A joint study from Deloitte and the Aerospace Industries Association (AIA) predicts that the U.S. advanced air mobility (AAM) market, which includes flying taxis and cargo drones, will generate sales of $115 billion annually by 2035—equivalent to 0.5 percent of U.S. GDP. This emerging industry is also expected to create more than 280,000 “high paying” jobs in the same time frame, accounting for approximately 8 percent of the aerospace and defense workforce, the new report adds.
Forecast annual revenues by 2035 are initially almost evenly split between passenger and cargo, with the segments expected to reach $57 billion and $58 billion, respectively by 2035. Though the cargo mobility market is anticipated to be the first to grow and achieve scale, the passenger mobility market will catch up and exceed cargo after 2035, according to the report, “Advanced Air Mobility: Can the U.S. Afford to Lose the Race?”
Detailed in the study are estimates on AAM’s market growth potential and deployment/commercialization timing, as well as a roadmap for advancing and sustaining leadership in the sector. It also provides a framework to guide U.S. efforts related to the possible economic and national security benefits of adopting this mode of transportation.
“Our industry is on the cusp of the next great step in aviation technology,” said AIA president and CEO Eric Fanning. “By establishing a national strategy in AAM, we have the potential to give the U.S. a major competitive advantage in the global market and realize new national security benefits, including new ways to transport our troops and cargo. U.S. leadership in this emerging aviation technology is essential to bolstering our economy and innovation within America.”
AIA and Deloitte believe that electric vertical takeoff and landing (eVTOL) aircraft are expected to be deployed in both rural and urban environments in the U.S. and other countries starting in 2025. “The deployment of AAM will require a sustained, collaborative approach between the private and public sectors to push for eVTOL aircraft to be widely accepted and adopted, sooner rather than later,” said Deloitte Global and U.S. aerospace and defense leader Robin Lineberger.
“With the market poised to grow sevenfold between 2025 and 2035, it’s important for U.S. policymakers and industries to cooperate now to ensure American leadership in this transformative emerging sector,” he added.
According to the study, the global race for AAM leadership is intensifying, and the U.S. faces strong competition from China, Germany, and South Korea. The stakes are high—U.S. leadership in AAM could reap an export market worth $20 billion by 2035, the study estimates.
Public-private cooperation could be key to development, the report notes. This includes “creating a clear and conducive policy environment that fosters public-private partnerships, streamlines vehicle testing and certification, and seamlessly integrates AAM into the existing airspace system.” Other focus areas are battery, artificial intelligence, and 5G technology research and development and the engineering talent for this effort, as well as developing and scaling the market with U.S. government investment and support to help build physical infrastructure such as vertiports or retrofit existing airports/heliports.

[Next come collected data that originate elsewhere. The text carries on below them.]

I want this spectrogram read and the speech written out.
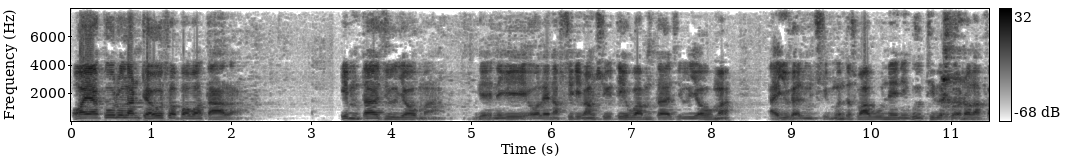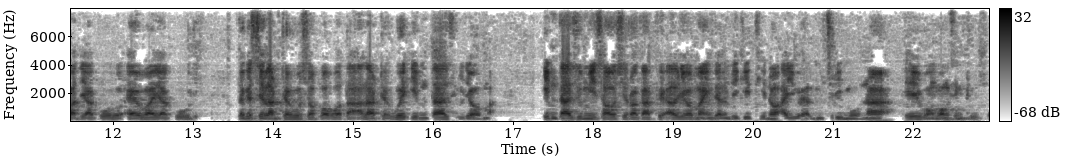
Wa yaqulu lan sapa wa taala. Imtazul yauma. Niki oleh nafsir Imam Suyuti wamtazul yauma ayyuhal mujrimun terus wawune niku dilebokno lafat yaqulu e wa yaqulu. Tegese lan dawuh sapa wa taala dawuh imtazul yauma. Imtazumi sawo sira kabeh al yauma ing dalem iki dina ayyuhal mujrimuna he wong-wong sing dosa.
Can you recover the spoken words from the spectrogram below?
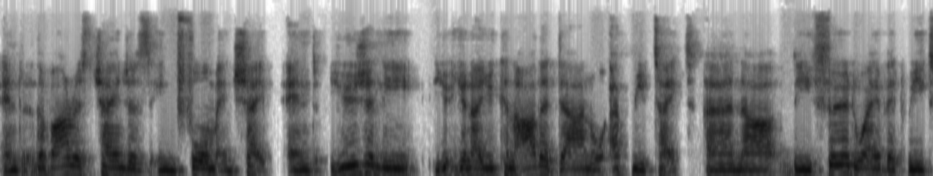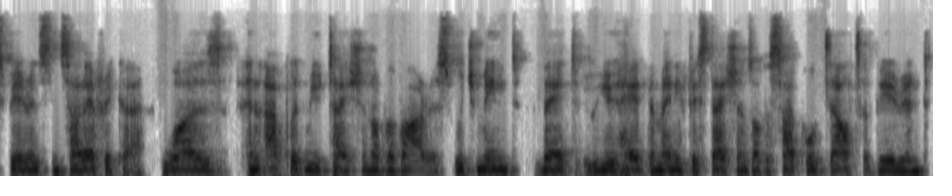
And the virus changes in form and shape. And usually, you, you know, you can either down or up mutate. Uh, now, the third wave that we experienced in South Africa was an upward mutation of the virus, which meant that you had the manifestations of the so-called Delta variant.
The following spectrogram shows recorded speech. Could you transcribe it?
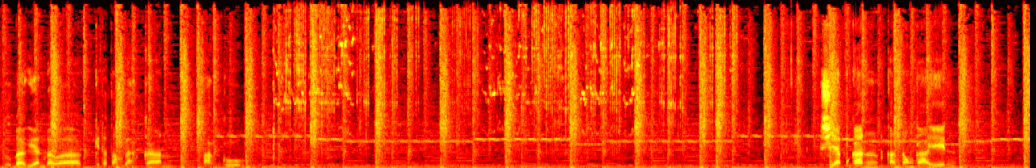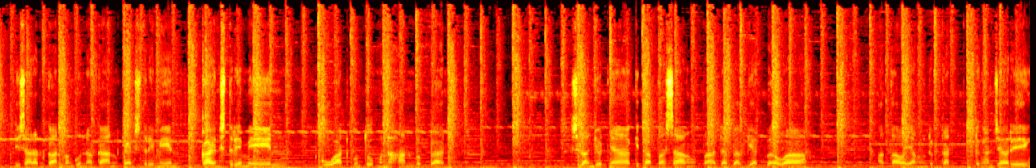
Untuk bagian bawah kita tambahkan paku siapkan kantong kain disarankan menggunakan kain streamin. Kain streamin kuat untuk menahan beban. Selanjutnya kita pasang pada bagian bawah atau yang dekat dengan jaring.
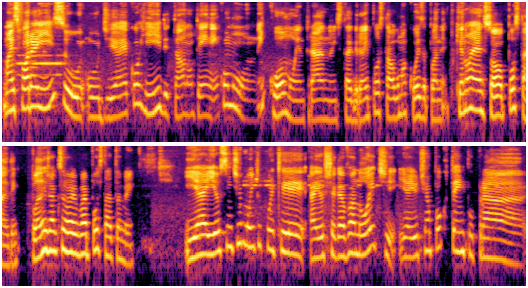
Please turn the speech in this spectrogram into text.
Mas fora isso, o, dia é corrido e tal, não tem nem como, nem como entrar no Instagram e postar alguma coisa, plane... porque não é só postar, tem que planejar que você vai, vai postar também. E aí eu senti muito porque aí eu chegava à noite e aí eu tinha pouco tempo para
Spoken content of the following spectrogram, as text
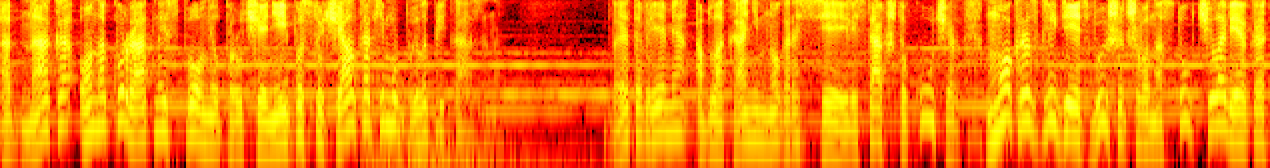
Однако он аккуратно исполнил поручение и постучал, как ему было приказано. В это время облака немного рассеялись, так что кучер мог разглядеть вышедшего на стук человека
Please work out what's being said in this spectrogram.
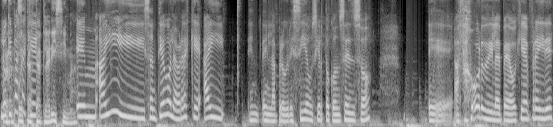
Lo la que pasa es respuesta que, está clarísima. Em, ahí, Santiago, la verdad es que hay en, en la progresía un cierto consenso eh, a favor de la pedagogía de Freire,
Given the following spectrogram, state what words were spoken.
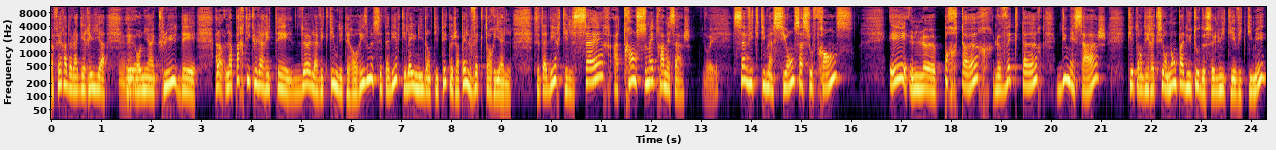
affaire à de la guérilla. Mhm. Et on y inclut des... Alors la particularité de la victime du terrorisme, c'est-à-dire qu'il a une identité que j'appelle vectorielle. C'est-à-dire qu'il sert à transmettre un message. Oui. Sa victimation, sa souffrance, et le porteur, le vecteur du message qui est en direction non pas du tout de celui qui est victimé,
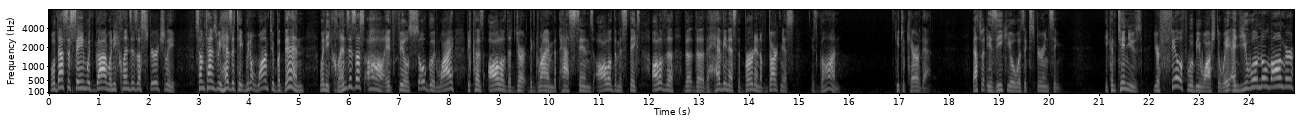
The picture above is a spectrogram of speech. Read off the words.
Well, that's the same with God when He cleanses us spiritually. Sometimes we hesitate, we don't want to, but then when He cleanses us, oh, it feels so good. Why? Because all of the dirt, the grime, the past sins, all of the mistakes, all of the, the, the, the heaviness, the burden of darkness is gone. He took care of that. That's what Ezekiel was experiencing. He continues, Your filth will be washed away, and you will no longer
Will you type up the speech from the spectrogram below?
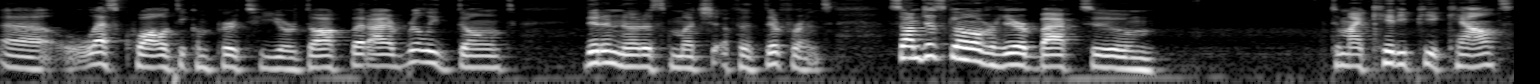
uh, less quality compared to your doc, but I really don't didn't notice much of a difference. So I'm just going over here back to to my KDP account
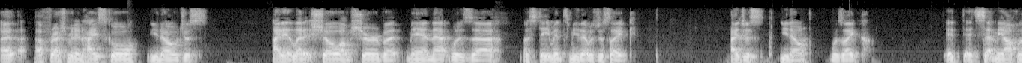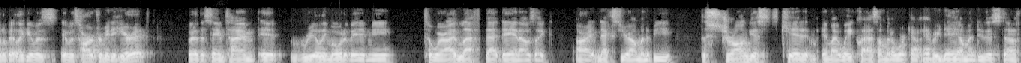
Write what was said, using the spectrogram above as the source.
a, a freshman in high school. You know, just I didn't let it show, I'm sure, but man, that was uh, a statement to me that was just like I just you know was like it it set me off a little bit. Like it was it was hard for me to hear it, but at the same time, it really motivated me to where I left that day and I was like, all right, next year I'm going to be the strongest kid in my weight class. I'm going to work out every day. I'm going to do this stuff.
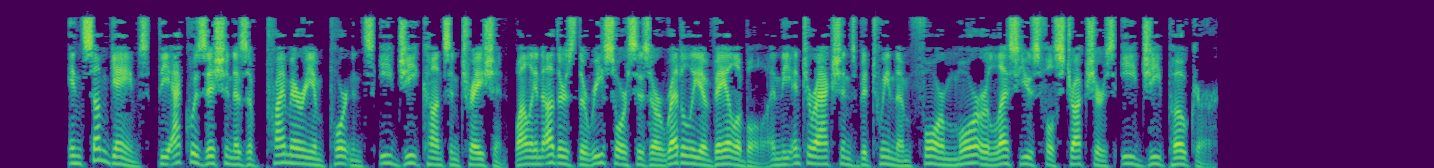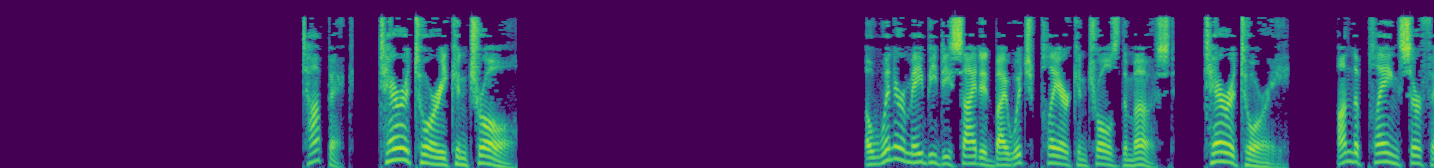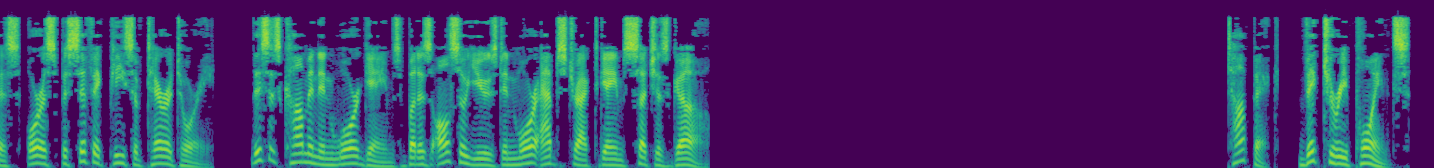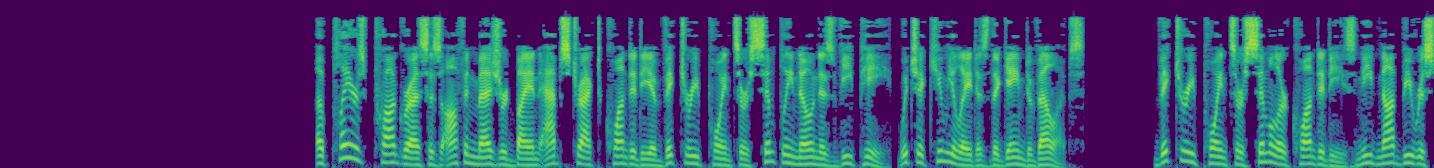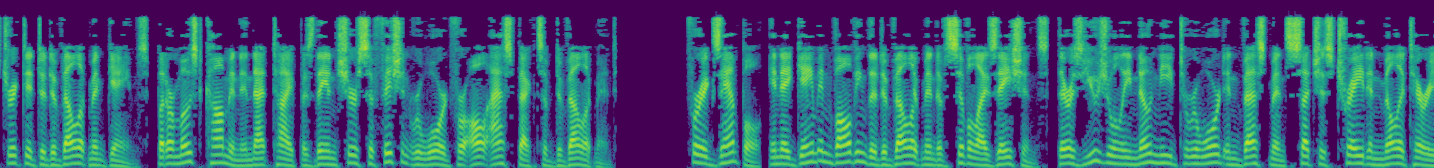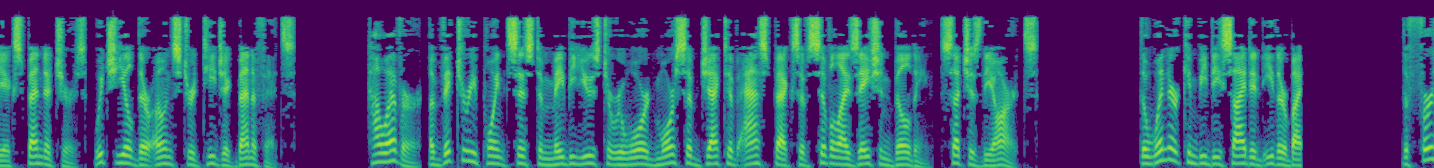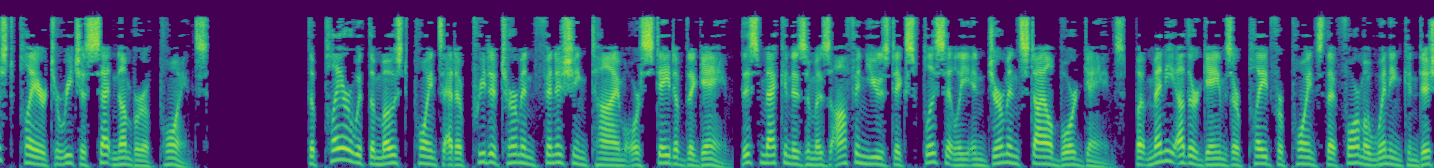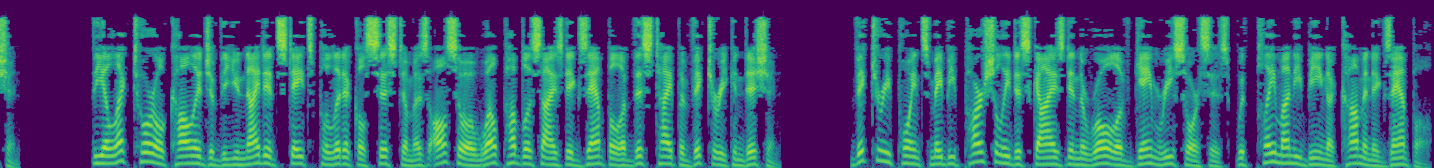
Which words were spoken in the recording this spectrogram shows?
In some games, the acquisition is of primary importance e.g. concentration, while in others the resources are readily available and the interactions between them form more or less useful structures e.g. poker. Territory control A winner may be decided by which player controls the most territory on the playing surface, or a specific piece of territory. This is common in war games but is also used in more abstract games such as Go. Victory points A player's progress is often measured by an abstract quantity of victory points or simply known as VP, which accumulate as the game develops. Victory points or similar quantities need not be restricted to development games, but are most common in that type as they ensure sufficient reward for all aspects of development. For example, in a game involving the development of civilizations, there is usually no need to reward investments such as trade and military expenditures, which yield their own strategic benefits. However, a victory point system may be used to reward more subjective aspects of civilization building, such as the arts. The winner can be decided either by the first player to reach a set number of points. The player with the most points at a predetermined finishing time or state of the game. This mechanism is often used explicitly in German-style board games, but many other games are played for points that form a winning condition. The Electoral College of the United States political system is also a well-publicized example of this type of victory condition. Victory points may be partially disguised in the role of game resources, with play money being a common example.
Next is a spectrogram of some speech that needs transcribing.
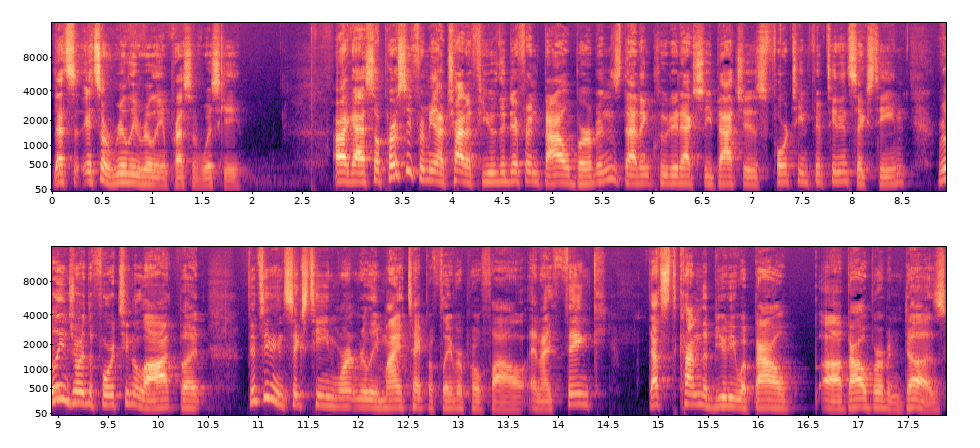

“Through a mix of balanced regulation and substantial investment in research, advanced technologies, physical infrastructure, and talent, the U.S. could be poised to lead in this new aerospace market,” the report concludes.
This story is from FutureFlight.aero, a resource developed by AIN to provide objective, independent coverage and analysis of new aviation technology, including electric aircraft developments and advanced air mobility.